What was the Proximate Cause of the Teacher's Death?
The Supreme Court ruled otherwise.
While the illness, septicemia post partum was not listed as an occupational disease in her line of work as a classroom teacher, her death from that ailment was compensable because an employment accident and the conditions of her employment contributed to its development.
The Court said:
“The condition of the classroom floor cause Mrs. Belarmino to slip and fall and suffer injury as a result. The fall precipitated the onset of recurrent abdominal pains which culminated in the premature termination of her pregnancy with tragic consequences to her. Her fall on the classroom floor brought about her premature delivery which caused the development of post partum septicemia which resulted in death. Her fall therefore was the proximate cause that set in motion an unbroken chain of events, leading to her demise.”
The Court cited a couple of cases expounding on what proximate cause is. And it responded to the argument by GSIS and ECC that the slip-and-fall accident could not have caused her death since the sepsis was due to delivering the baby at home:
“The argument is unconvincing. It overlooks the fact that septicemia post partum is a disease of childbirth, and premature childbirth would not have occurred if she did not accidentally fall in the classroom.
“It is true that if she had delivered her baby under sterile conditions in a hospital operating room instead of in the unsterile environment of her humble home, and if she had been attended by specially trained doctors and nurses, she probably would not have suffered lacerations of the vagina and she probably would not have contracted the fatal infection.”
A Declared State Policy
In ruling the case in favor of Belarmino's widower, the Court delivered a compassionate stand for the ordinary public sector worker. "The court may take judicial notice," it said, "of the meager salaries that the Government pays its public school teachers. Forced to live on the margin of poverty, they are unable to afford expensive hospital care, nor the services of trained doctors and nurses when they or members of their families are in. Penury compelled the deceased to scrimp by delivering her baby at home instead of in a hospital."

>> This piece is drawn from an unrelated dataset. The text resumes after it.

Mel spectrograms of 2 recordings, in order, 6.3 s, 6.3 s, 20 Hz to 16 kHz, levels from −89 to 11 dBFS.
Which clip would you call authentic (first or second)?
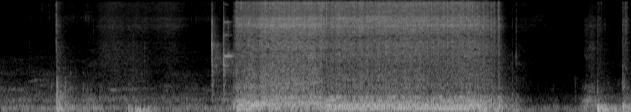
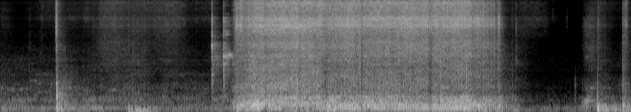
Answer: first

And Justice Prino-Aquino, who penned the decision, didn't stop there. He went on a tirade about how government was to blame for her inability to afford the care she needed:
"The Government is not entirely blameless for her death for it is not entirely blameless for her poverty. Government has yet to perform its declared policy 'to free the people from poverty, provide adequate social services, extend to them a decent standard of living, and improve the quality of life for all (Sec. 7, Art. II, 1973 Constitution and Sec. 9, Art. II, 1987 Constitution).
"Social justice for the lowly and underpaid public school teachers will only be an empty shibboleth until Government adopts measures to ameliorate their economic condition and provides them with adequate medical care or the means to afford it..."
The Current State and Looking Ahead
Oania Belarmino's story rings true until today. Some may have jobs with guaranteed paychecks, but are the compensation and benefits enough to cover for the care needed during crucial times? Had she had better benefits, she probably would have sought maternity care inside a proper healthcare facility. And she probably would have stayed longer than the five days at the hospital for further care for her sepsis.
Looking ahead, Philippine government has found ways to provide more adequate social support to the ordinary worker, and things look better. But the country needs to reach a place where wages can actually afford the care needed. To date, minimum wage sits at just under 3,000 USD annually (computed based on daily minimum wage). Childbirth can cost up to 2,000 USD, but I know some people who've told me that they spent as much as 10,000 USD.
There's still a lot of ground to cover in terms of improving compensation and benefits for the ordinary Filipino worker.